> _Prompt_: From the data below, repeat exactly the lines from the line with "Given this spectrogram, produce" to the line with "Enter the transcript", both included.

> _Given data_:
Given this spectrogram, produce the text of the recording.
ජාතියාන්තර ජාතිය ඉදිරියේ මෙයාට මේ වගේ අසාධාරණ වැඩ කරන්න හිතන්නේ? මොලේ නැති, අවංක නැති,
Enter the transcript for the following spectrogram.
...
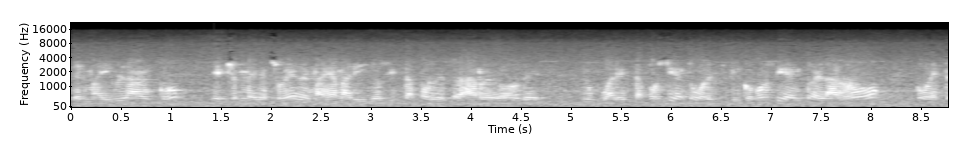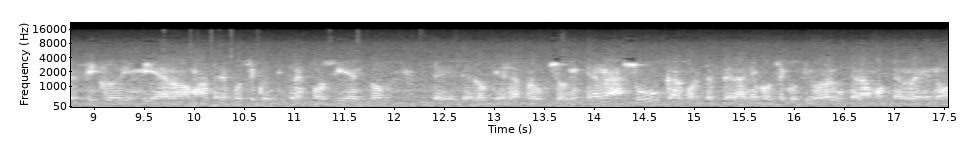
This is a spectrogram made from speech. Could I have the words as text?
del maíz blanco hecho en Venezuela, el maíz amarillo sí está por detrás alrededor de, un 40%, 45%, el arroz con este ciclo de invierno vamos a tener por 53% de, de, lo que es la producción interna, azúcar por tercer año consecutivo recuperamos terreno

> _Task result_:
Given this spectrogram, produce the text of the recording.
ජාතියාන්තර ජාතිය ඉදිරියේ මෙයාට මේ වගේ අසාධාරණ වැඩ කරන්න හිතන්නේ? මොලේ නැති, අවංක නැති,
Enter the transcript for the following spectrogram.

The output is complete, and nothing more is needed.